[This post was originally posted on Andrews.Reviews]
Yesterday I briefly talked with a cinematographer about the movie the Revenant.
“You definitely have to go see it in the theater. It’s so beautiful. He shot the entire movie in natural light.”
“I’ve heard that it’s beautiful. There’s just one thing. My greatest fear in life is bears. I’ve heard there’s a scene…”
“Ok. Yeah. You definitely should NOT see this movie. It is not for you. Not a good idea.”
It’s true. I have a deep-seated fear of bears due to a couple backpacking trips I took while in Boy Scouts in my early teens.
I went to see it anyway.
It was as beautiful as I had anticipated. It was also horrific. Gruesome. Disgusting. Powerful. And mesmerizing.
I think this is basically the tall tale of Hugh Glass: the guy who was attacked by a grizzly bear, left for dead, yet lived to tell about it. I don’t know the original story well enough to say whether or not this is a highly exaggerated tale or not. But, I’m going to go on a hunch and say, yeah, yeah this was exaggerated a bit. It’s ok. It’s a movie. And I think they pulled it off pretty well.
I do know that the whole he had a son with a Native American thing was completely made up for the movie. It makes the story that much more powerful when Glass is out for revenge and blood than just to go get his knapsack back from John Fitzgerald.
Beyond awards season, it makes sense to release this in the middle of winter. The entire time I watched the film, I felt cold. Every time I saw them walk into a stream of water it sent chills up my spine. It made my feet go numb. Horrible. Anyone who has spent any times hiking in that kind of weather can understand how miserable it is to be wet and cold, hiking in what feels the middle of nowhere.
I’m so not in tune with the technical sides of things, that I probably will never fully appreciate the depths of hell this film crew put themselves to film this movie. At the same time, as a movie-goer I don’t think I necessarily need to appreciate those things. It’s amazing to hear about, but it shouldn’t necessarily impact whether or not I enjoyed this film. I did notice that the infamous bear scene was done in one take. And that, well, that’s pretty incredible.
My wife and I both saw this film today (separately because that’s how we do dates these days when you don’t want to hire a babysitter) and it’s fascinating to realize how differently we view films. She saw the film first and came back and told me that she didn’t like it and that I wouldn’t like it. That I shouldn’t see it. Ha! Right! Like that makes me want to stay home and not go see the film. Now she piqued my interest.
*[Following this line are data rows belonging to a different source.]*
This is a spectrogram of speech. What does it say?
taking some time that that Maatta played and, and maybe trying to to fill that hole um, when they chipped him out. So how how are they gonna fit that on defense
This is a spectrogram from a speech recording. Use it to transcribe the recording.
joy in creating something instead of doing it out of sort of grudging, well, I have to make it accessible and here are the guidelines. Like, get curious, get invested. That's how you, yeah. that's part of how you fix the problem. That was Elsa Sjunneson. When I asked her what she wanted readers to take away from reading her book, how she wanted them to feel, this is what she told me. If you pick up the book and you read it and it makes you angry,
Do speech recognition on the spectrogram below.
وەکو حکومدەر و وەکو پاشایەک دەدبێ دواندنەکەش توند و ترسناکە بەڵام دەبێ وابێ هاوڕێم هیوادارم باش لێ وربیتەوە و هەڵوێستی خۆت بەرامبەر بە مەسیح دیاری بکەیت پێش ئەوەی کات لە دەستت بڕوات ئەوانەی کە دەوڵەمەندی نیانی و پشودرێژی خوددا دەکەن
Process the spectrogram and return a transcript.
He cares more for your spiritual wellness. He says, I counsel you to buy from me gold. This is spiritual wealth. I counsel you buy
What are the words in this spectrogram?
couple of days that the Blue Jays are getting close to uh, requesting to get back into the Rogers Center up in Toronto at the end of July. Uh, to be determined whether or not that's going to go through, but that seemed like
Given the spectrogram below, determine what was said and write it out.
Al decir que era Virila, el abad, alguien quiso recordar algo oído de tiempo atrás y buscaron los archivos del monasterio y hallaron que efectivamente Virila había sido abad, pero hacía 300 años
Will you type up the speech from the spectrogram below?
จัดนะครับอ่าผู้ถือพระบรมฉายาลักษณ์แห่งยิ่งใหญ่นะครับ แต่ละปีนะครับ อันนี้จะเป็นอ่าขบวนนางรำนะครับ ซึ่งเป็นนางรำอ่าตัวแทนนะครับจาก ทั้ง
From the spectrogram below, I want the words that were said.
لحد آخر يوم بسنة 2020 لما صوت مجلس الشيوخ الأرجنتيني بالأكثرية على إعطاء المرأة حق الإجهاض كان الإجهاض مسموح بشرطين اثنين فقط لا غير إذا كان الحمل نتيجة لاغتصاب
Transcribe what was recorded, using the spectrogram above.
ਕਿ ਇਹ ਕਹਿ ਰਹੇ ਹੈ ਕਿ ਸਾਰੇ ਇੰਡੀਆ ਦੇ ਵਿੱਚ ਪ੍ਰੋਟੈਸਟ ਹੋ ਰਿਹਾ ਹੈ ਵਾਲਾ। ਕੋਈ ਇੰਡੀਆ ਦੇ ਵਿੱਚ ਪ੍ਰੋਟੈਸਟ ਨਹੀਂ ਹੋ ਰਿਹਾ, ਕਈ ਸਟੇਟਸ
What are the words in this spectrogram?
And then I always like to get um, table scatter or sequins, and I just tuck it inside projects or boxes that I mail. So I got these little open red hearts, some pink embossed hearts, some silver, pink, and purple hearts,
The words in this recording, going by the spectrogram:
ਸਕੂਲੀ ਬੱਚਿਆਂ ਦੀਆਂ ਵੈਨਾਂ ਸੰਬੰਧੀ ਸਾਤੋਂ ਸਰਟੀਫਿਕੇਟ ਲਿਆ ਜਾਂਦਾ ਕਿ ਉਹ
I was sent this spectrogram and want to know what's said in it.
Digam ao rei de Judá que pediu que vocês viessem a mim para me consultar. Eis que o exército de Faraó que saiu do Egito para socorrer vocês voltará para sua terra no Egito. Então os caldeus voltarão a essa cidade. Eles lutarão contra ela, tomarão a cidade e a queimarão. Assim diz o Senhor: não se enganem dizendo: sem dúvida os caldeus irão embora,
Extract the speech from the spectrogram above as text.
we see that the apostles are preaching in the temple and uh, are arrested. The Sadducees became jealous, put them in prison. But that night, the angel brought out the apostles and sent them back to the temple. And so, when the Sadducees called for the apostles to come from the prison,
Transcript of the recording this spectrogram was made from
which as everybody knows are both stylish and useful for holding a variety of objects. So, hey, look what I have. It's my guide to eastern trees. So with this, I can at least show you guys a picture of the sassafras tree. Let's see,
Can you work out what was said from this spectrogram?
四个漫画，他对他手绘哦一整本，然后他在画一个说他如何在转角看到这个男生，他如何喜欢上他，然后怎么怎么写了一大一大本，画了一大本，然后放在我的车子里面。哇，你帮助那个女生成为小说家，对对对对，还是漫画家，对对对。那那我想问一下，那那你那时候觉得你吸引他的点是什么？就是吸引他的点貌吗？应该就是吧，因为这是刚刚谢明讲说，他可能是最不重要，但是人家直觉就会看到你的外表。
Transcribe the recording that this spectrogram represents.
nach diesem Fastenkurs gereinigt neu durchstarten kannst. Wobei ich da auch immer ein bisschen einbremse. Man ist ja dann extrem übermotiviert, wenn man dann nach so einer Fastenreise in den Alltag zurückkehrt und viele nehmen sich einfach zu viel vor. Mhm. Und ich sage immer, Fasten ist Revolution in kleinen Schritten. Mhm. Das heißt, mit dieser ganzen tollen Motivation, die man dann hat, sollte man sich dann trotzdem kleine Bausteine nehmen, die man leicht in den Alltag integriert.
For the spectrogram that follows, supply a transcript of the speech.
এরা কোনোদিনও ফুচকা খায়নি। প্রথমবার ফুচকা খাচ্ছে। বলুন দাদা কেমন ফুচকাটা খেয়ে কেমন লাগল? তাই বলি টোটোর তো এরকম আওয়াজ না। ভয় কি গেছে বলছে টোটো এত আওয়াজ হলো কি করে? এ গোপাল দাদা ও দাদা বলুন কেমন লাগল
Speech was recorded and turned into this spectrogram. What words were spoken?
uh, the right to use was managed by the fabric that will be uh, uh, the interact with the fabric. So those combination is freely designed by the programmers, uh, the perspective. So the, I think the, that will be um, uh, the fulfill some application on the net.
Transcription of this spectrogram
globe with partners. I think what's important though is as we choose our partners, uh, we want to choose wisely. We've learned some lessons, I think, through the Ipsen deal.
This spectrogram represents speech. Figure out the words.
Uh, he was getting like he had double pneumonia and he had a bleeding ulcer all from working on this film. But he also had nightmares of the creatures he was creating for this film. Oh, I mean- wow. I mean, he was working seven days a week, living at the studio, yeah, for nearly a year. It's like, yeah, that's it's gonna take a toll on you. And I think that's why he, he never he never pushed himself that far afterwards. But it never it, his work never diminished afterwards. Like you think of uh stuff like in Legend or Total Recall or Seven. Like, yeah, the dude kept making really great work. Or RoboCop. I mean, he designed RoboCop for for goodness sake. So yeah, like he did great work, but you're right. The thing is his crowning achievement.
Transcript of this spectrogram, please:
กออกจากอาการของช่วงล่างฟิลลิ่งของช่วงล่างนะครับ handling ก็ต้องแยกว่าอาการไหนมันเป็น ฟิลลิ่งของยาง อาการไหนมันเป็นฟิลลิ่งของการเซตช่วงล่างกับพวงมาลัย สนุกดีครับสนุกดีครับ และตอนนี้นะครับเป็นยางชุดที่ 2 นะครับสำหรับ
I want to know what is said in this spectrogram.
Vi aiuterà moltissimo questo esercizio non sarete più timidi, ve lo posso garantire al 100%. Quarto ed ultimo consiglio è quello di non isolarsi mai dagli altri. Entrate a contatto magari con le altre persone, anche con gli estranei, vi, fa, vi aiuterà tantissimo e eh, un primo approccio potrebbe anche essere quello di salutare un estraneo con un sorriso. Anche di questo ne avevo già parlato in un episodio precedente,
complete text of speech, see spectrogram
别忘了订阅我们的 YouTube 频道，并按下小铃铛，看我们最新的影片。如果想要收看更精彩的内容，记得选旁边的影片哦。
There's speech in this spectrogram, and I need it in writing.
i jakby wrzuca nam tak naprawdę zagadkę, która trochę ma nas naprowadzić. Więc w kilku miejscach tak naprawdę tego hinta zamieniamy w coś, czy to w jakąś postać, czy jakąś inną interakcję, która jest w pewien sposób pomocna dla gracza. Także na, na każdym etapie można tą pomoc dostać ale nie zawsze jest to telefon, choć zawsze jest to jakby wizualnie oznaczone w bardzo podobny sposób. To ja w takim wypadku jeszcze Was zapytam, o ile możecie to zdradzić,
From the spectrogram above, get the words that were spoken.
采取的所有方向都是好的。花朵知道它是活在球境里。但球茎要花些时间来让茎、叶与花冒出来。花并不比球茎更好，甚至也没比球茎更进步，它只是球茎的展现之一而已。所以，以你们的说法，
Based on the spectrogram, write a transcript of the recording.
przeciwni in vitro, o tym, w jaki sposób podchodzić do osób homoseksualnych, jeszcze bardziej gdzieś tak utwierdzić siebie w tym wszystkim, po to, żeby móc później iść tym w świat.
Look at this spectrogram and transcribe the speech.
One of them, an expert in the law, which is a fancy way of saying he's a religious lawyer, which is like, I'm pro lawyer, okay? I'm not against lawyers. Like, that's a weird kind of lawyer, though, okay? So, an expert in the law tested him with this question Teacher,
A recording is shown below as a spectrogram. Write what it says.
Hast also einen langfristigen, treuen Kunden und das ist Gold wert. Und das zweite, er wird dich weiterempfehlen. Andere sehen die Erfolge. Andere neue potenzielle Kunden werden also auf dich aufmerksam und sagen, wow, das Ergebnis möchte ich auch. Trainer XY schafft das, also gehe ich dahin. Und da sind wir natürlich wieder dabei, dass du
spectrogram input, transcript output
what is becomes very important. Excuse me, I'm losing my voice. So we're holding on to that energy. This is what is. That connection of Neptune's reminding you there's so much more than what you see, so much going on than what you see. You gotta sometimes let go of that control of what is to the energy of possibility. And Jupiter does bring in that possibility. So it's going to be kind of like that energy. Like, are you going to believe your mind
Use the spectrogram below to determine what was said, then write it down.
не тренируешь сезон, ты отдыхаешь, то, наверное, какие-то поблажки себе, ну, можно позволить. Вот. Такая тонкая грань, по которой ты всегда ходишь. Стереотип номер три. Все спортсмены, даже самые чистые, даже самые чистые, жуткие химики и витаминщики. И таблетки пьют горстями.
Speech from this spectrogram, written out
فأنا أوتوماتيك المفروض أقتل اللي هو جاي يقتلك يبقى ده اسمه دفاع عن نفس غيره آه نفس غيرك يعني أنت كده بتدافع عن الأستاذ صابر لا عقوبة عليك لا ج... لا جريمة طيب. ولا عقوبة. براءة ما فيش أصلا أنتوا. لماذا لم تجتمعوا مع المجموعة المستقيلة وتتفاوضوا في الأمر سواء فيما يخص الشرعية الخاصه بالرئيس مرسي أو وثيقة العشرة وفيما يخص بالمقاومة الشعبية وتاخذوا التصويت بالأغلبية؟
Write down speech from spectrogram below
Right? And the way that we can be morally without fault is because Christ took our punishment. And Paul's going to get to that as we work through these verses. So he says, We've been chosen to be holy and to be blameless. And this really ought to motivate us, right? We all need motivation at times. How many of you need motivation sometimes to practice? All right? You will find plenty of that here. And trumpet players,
Her overall complaint is that she didn’t really know 1) if he lives at the end and 2) what the point of the movie was. What was the message? Was there even one? The cruelty of man and nature?
There was a scene within the battle sequence at the beginning of the film that seems to capture the essence of this movie. The whole scene is brutal. It is gruesome. Person after person just killed. But there was a sequence where we see one man kill another man who gets killed by another man who gets killed by another man who gets killed by another man who gets killed by another man. Yep. That sounds about right. Mix in the indiscriminate cruelty and harshness of mother nature and you have the movie.
Maybe Iñárritu has probably hinted at or stated the purpose or main point of the movie, I’m not sure. But I definitely think the last sentence uttered in the film may be the main point: “Revenge is in god’s hands not mine.”
It was a long movie. And I think it needed to be. If the pace was any faster it would have been distracting. I was often at the edge of my seat not knowing what happen next. It is definitely a movie that I don’t really need to see again, but I know that if I did I would notice a lot more about the details of the film – both in the storyline and in the cinematography.
- When Glass is floating down river on that log I definitely had flashbacks to the Titanic.
- I also couldn’t help but think of the short story by Jack London, To Build a Fire.
- I obviously knew that there would be a bear attack scene but I hadn’t anticipated it so early in the film.
- There’s always something that irks me about a film where the main character, the character we are all rooting for, is severely injured and has to hobble his way through the entire movie only to eventually take down the villain. Although Glass nearly died countless times, I also kind of felt like he was an injured Superman, fighting his way to Lex Luthor or something.
- Not sure how to process the portrayal of the Native Americans in this film. I’m just ignorant to how things really were, but can’t say that it helps alleviate any stereotypes. That’s for sure.
- I am pretty sure “fuck” was not used as a cuss word that far back.
- Some things I’d like to explore more if I watched it again:
- The big mound of skulls(?)
- More of the backstory of his family and his history with the Native Americans.
- The differences between the two tribes.
- The historical realities of what the French and Americans were doing in the same area of the country at the time. What would have happened if they had come across each other?
- How did he not get gangrene?
- Did he live?